On International Women’s Day, GB Snowsport Paralympic Team Leader, Jayne Kavanagh, explores the powerful legacy that British female Paralympic athletes have had on snowsport
Among the many incredible things about our Para Snowsport programme, one that feels worth drawing attention to today is the significant mark made on the sport by female athletes.
Take the recently retired Kelly Gallagher, for example. Just eight years ago, Britain had never won a Winter Paralympic gold medal. And only a few years before that, Britain had never won a medal of any description at a Para Skiing World Championships. Kelly was the trailblazer who shattered both glass ceilings.
Kelly left an indelible mark on our sport, and alongside her Paralympic gold retired with four World Championship silver medals and five bronzes. She also left behind a legacy which has been picked up by some of our most successful athletes today.
Millie Knight was just 15 years old when she competed at the Sochi Paralympic Winter Games, becoming Britain’s youngest every Winter Paralympian. Three years later she was taking World Championships gold in Downhill, and then returned from the PyeongChang Olympic Winter Games with three medals, two silvers and a bronze. She’s since added medals in Lillehammer and Beijing, with the prospect of more to follow.
Her teammate, Menna Fitzpatrick, is also carrying that legacy forwards. Her astonishing PyeongChang Games successes – a gold, two silvers, and a bronze – sit alongside her eight World Championships medals (three golds, three silvers, two bronzes) as testament to the impact she has already had on Para Alpine skiing at the age of just 23. Her record shows no signs of slowing: she’s already taken two more medals in Beijing. Those first medals in PyeongChang were themselves won with another female Paralympic trailblazer in her guide up until the beginning of this season, Jen Kehoe, who herself made a huge impact on the sport before returning to her career in the armed forces.
And in our squad at these Games, there are yet more inspirational female figures to be found. Take Shona Brownlee, for example.
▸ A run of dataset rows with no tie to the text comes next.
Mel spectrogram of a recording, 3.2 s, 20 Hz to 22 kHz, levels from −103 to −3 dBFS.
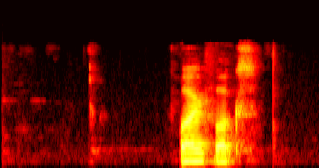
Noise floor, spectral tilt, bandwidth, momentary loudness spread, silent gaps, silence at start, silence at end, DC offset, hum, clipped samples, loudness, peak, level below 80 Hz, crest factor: -76 dBFS; -4 dB/octave; 7.8 kHz; 15 LU; none; 1.8 s; 0.65 s; under 0.1%; none; under 0.1%; -20 LUFS; -4 dBFS; -70 dBFS; 22 dB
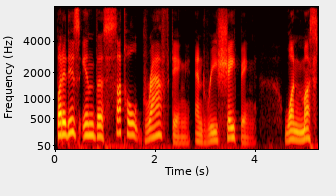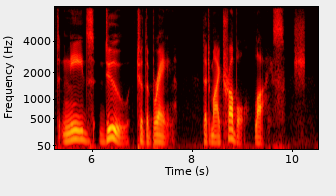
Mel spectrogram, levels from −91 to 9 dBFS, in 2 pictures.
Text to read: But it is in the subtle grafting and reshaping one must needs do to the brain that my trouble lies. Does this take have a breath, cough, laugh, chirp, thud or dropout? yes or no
yes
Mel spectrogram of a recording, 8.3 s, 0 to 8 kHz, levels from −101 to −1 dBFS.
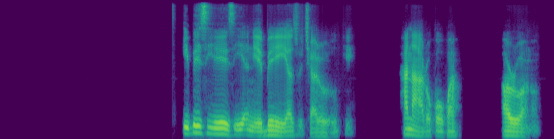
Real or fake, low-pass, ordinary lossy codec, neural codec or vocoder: fake; 7.2 kHz; none; codec, 16 kHz, 0.5 kbps, X-Codec, HuBERT features, trained on LibriSpeech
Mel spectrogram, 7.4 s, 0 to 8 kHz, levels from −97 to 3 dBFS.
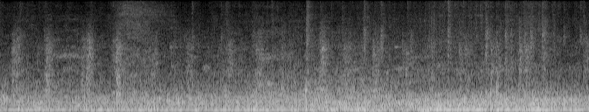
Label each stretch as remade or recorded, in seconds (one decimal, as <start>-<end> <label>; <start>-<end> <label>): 0.0-3.9 remade; 3.9-5.4 recorded; 5.4-7.4 remade

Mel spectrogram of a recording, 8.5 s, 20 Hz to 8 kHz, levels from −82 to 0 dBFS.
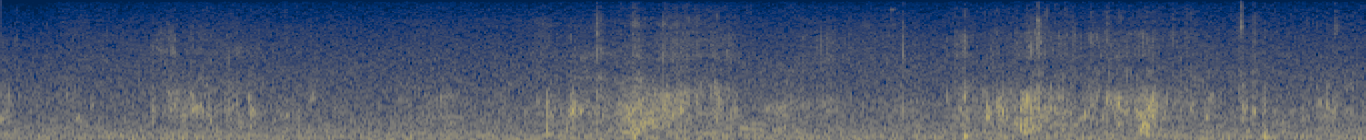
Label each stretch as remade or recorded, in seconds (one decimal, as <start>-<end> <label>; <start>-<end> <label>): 0.0-2.4 recorded; 2.4-4.0 remade; 4.0-8.5 recorded

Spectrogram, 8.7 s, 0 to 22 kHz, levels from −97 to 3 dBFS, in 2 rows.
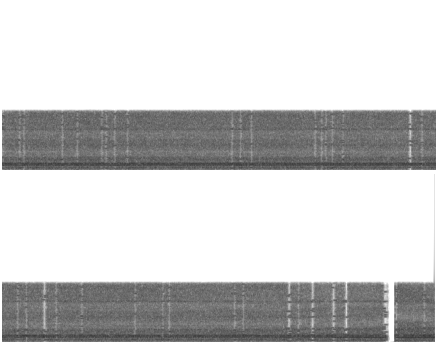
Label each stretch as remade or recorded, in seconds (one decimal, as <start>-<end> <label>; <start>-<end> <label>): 0.0-8.7 recorded

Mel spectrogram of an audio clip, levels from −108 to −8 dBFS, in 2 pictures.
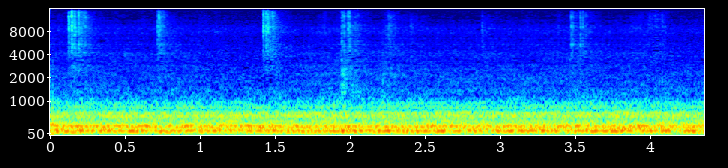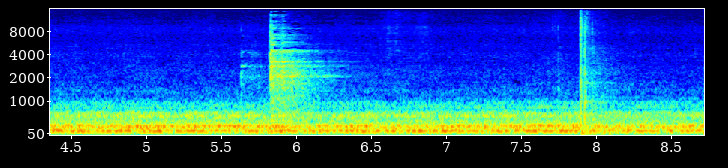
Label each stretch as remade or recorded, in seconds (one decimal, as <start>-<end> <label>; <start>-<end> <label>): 0.0-1.0 remade; 1.0-1.7 recorded; 1.7-4.0 remade; 4.0-6.2 recorded; 6.2-6.9 remade; 6.9-8.7 recorded

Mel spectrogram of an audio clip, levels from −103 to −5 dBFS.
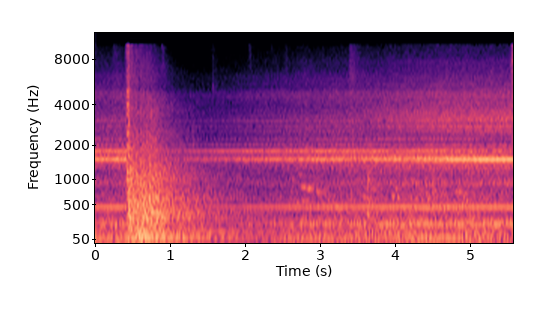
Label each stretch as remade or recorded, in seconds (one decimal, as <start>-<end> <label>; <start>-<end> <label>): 0.0-4.1 recorded; 4.1-4.7 remade; 4.7-5.6 recorded

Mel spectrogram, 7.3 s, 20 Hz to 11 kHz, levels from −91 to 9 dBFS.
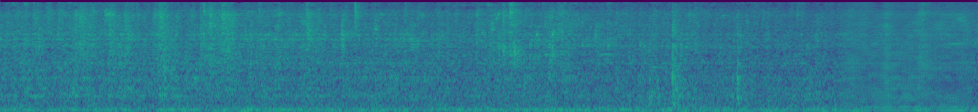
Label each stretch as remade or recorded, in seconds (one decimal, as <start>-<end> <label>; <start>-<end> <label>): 0.0-6.3 recorded; 6.3-7.3 remade

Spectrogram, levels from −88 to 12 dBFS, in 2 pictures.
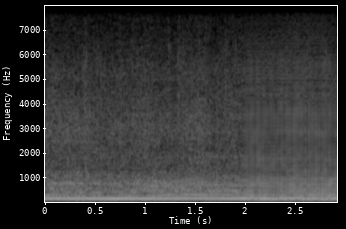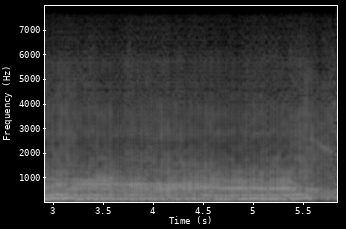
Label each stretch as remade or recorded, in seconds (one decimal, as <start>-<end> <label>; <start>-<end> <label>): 0.0-2.0 recorded; 2.0-5.8 remade

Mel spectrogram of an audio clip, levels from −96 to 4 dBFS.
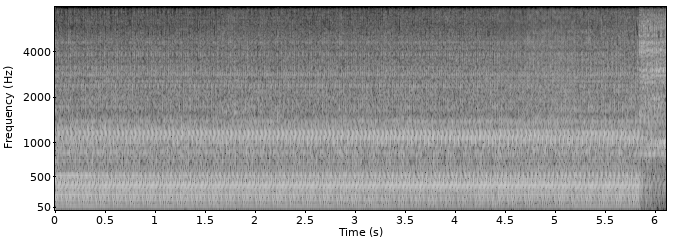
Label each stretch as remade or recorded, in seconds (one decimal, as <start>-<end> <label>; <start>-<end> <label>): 0.0-4.4 recorded; 4.4-5.2 remade; 5.2-6.1 recorded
Our first Alpine sit skiing Paralympian since Anna Turney last turned out at the Games in 2014 and an athlete who has made astonishing progress since beginning to race competitively just three years ago.
Or Hope Gordon, an outstanding Para Canoeist who competes as part of the British Canoe high performance programme, set to become ParalympicsGB’s first ever female Nordic athlete.
Back home, we have yet more athletes showing the astonishing strength-in-depth of women leading the way in British Para Snowsport, including Nina Sparks who is making waves in her first season in the Para Snowboard squad.
At the height of competition, no athlete is really thinking about their legacy, or their impact. Their thoughts and focus are on delivering the best performances they can, and giving an account of themselves that they can be proud of.
It’s for the rest of us, then, to make sure we have our eyes open to the bigger picture: that athletes like Kelly, Millie, Menna, Jen, Shona, Hope, Nina, Katie, and so many others are at the top of the game and reminding us, this International Women’s Day, that in our sport women really do lead the way.
Header Image: SOCHI, RUSSIA – MARCH 10: Gold medallists Kelly Gallagher of Great Britain (R) and guide Charlotte Evans celebrate during the medal ceremony for the Women’s Super-G – Visually Impaired during day three of Sochi 2014 Paralympic Winter Games at Rosa Khutor Alpine Center on March 10, 2014 in Sochi, Russia. (Photo by Tom Pennington/Getty Images)